▶ What is expected
Pictures do not belong in the copy; quote every entry below exactly.
>>>>>
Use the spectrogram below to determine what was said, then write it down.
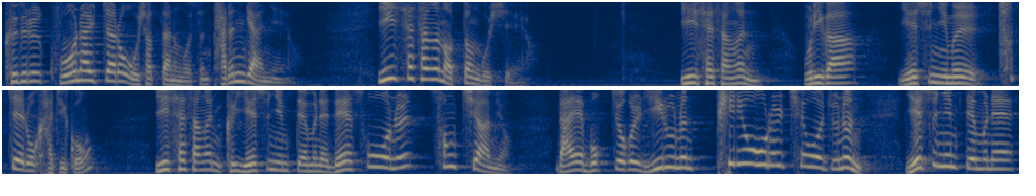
그들을 구원할 자로 오셨다는 것은 다른 게 아니에요. 이 세상은 어떤 곳이에요? 이 세상은 우리가 예수님을 첫째로 가지고 이 세상은 그 예수님 때문에 내 소원을 성취하며 나의 목적을 이루는 필요를 채워주는 예수님 때문에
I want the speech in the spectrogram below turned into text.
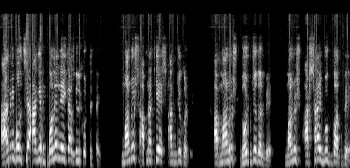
আমি বলছি, আগে বলেন এই কাজগুলি করতে চাই। মানুষ আপনাকে সাহায্য করবে। আর মানুষ ধৈর্য ধরবে। মানুষ আশায় বুক বাঁধবে।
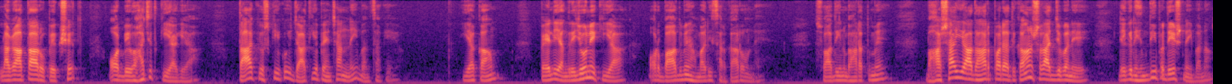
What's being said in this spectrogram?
लगातार उपेक्षित और विभाजित किया गया ताकि उसकी कोई जातीय पहचान नहीं बन सके। यह काम पहले अंग्रेज़ों ने किया और बाद में हमारी सरकारों ने। स्वाधीन भारत में भाषाई आधार पर अधिकांश राज्य बने, लेकिन हिंदी प्रदेश नहीं बना।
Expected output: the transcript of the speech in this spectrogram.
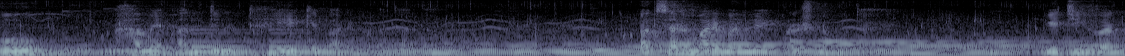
वो हमें अंतिम ध्येय के बारे में बताता है। अक्सर हमारे मन में एक प्रश्न होता है, ये जीवन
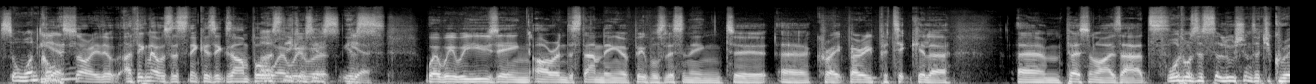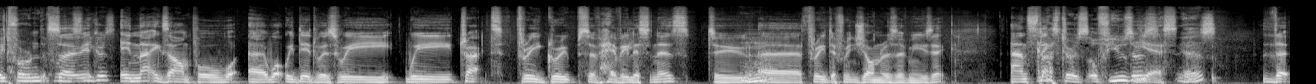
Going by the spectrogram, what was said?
So one company. Yes, sorry. the- I think that was the Snickers example. Ah, where Snickers, we were, yes, yes. where we were using our understanding of people's listening to uh, create very particular um, personalized ads. What was the solution that you create for, for so the sneakers? in, in that example, what, uh, what we did was we we tracked three groups of heavy listeners to Mm-hmm. uh, three different genres of music, and Clusters of users. Yes. Yes. that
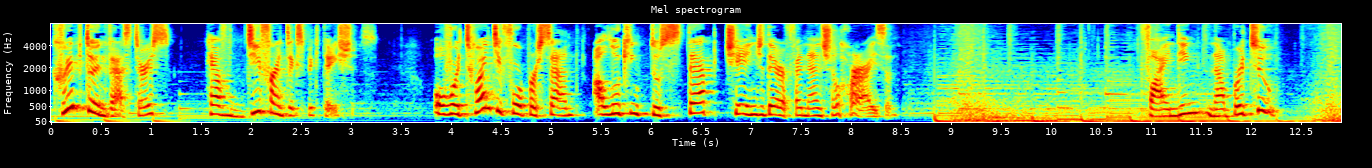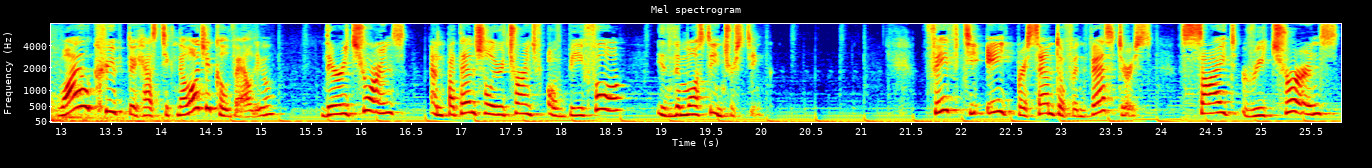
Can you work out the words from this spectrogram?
Crypto investors have different expectations. Over 24% are looking to step change their financial horizon. Finding number two. While crypto has technological value, the returns and potential returns of BFO is the most interesting. 58% of investors cite returns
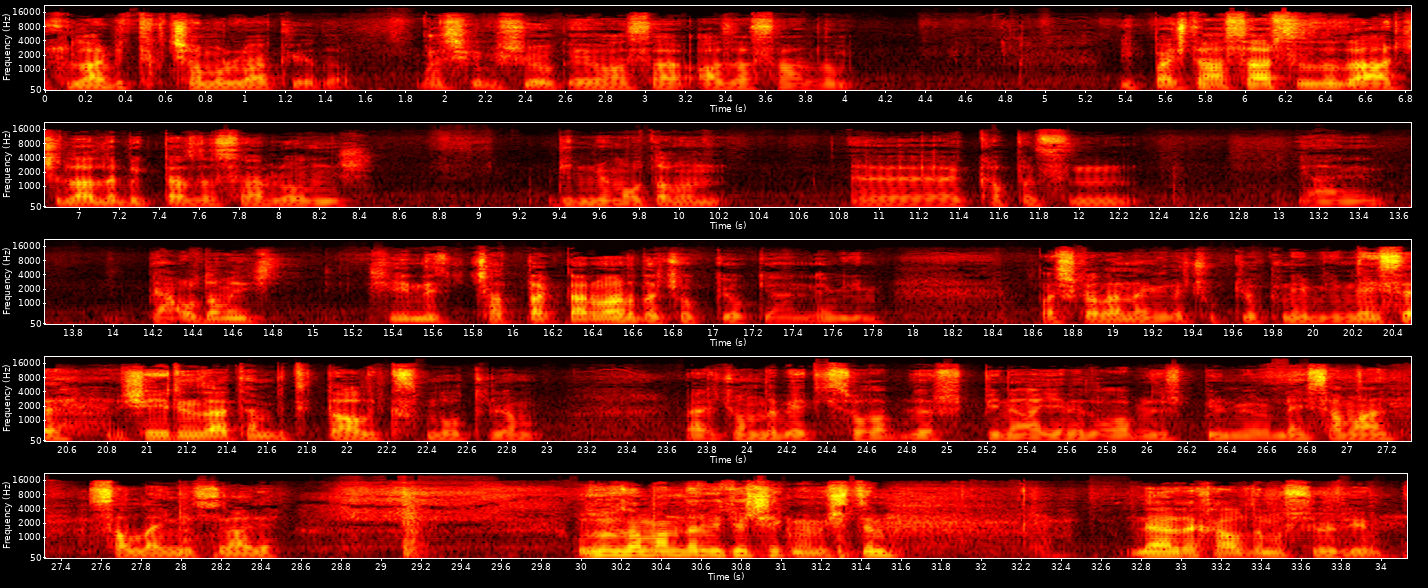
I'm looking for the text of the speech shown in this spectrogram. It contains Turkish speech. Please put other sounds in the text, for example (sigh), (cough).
Sular bir tık çamurlu akıyor da. Başka bir şey yok. Ev hasar az hasarlı. İlk başta hasarsızdı da artçılarla birlikte az hasarlı olmuş. Bilmiyorum odamın eee kapısının yani yani odamın iç şeyinde çatlaklar var da çok yok yani ne bileyim. Başkalarına göre çok yok ne bileyim. Neyse şehrin zaten bir tık dağlık kısmında oturuyorum. Belki onun da bir etkisi olabilir. Bina yeni de olabilir. Bilmiyorum. Neyse aman sallayın gitsin hadi. Uzun zamandır video çekmemiştim. Nerede kaldığımı söyleyeyim.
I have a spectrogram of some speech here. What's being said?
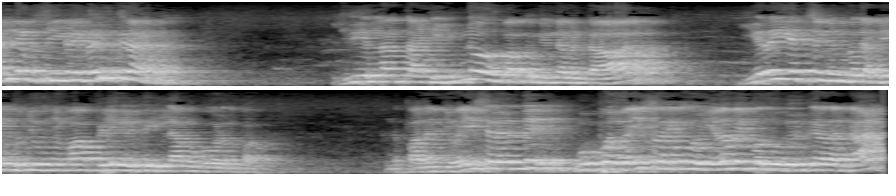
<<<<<
▶ Exercise answer
Use the spectrogram below to determine what was said, then write it down.
그들을 구원할 자로 오셨다는 것은 다른 게 아니에요. 이 세상은 어떤 곳이에요? 이 세상은 우리가 예수님을 첫째로 가지고 이 세상은 그 예수님 때문에 내 소원을 성취하며 나의 목적을 이루는 필요를 채워주는 예수님 때문에
I want the speech in the spectrogram below turned into text.
আমি বলছি, আগে বলেন এই কাজগুলি করতে চাই। মানুষ আপনাকে সাহায্য করবে। আর মানুষ ধৈর্য ধরবে। মানুষ আশায় বুক বাঁধবে।
What's being said in this spectrogram?
लगातार उपेक्षित और विभाजित किया गया ताकि उसकी कोई जातीय पहचान नहीं बन सके। यह काम पहले अंग्रेज़ों ने किया और बाद में हमारी सरकारों ने। स्वाधीन भारत में भाषाई आधार पर अधिकांश राज्य बने, लेकिन हिंदी प्रदेश नहीं बना।
Expected output: the transcript of the speech in this spectrogram.
वो हमें अंतिम ध्येय के बारे में बताता है। अक्सर हमारे मन में एक प्रश्न होता है, ये जीवन
Going by the spectrogram, what was said?
So one company. Yes, sorry. the- I think that was the Snickers example. Ah, where Snickers, we were, yes, yes. where we were using our understanding of people's listening to uh, create very particular um, personalized ads. What was the solution that you create for, for so the sneakers? in, in that example, what, uh, what we did was we we tracked three groups of heavy listeners to Mm-hmm. uh, three different genres of music, and Clusters of users. Yes. Yes. that
Can you work out the words from this spectrogram?
Crypto investors have different expectations. Over 24% are looking to step change their financial horizon. Finding number two. While crypto has technological value, the returns and potential returns of BFO is the most interesting. 58% of investors cite returns
I'm looking for the text of the speech shown in this spectrogram. It contains Turkish speech. Please put other sounds in the text, for example (sigh), (cough).
Sular bir tık çamurlu akıyor da. Başka bir şey yok. Ev hasar az hasarlı. İlk başta hasarsızdı da artçılarla birlikte az hasarlı olmuş. Bilmiyorum odamın eee kapısının yani yani odamın iç şeyinde çatlaklar var da çok yok yani ne bileyim. Başkalarına göre çok yok ne bileyim. Neyse şehrin zaten bir tık dağlık kısmında oturuyorum. Belki onun da bir etkisi olabilir. Bina yeni de olabilir. Bilmiyorum. Neyse aman sallayın gitsin hadi. Uzun zamandır video çekmemiştim. Nerede kaldığımı söyleyeyim.
I have a spectrogram of some speech here. What's being said?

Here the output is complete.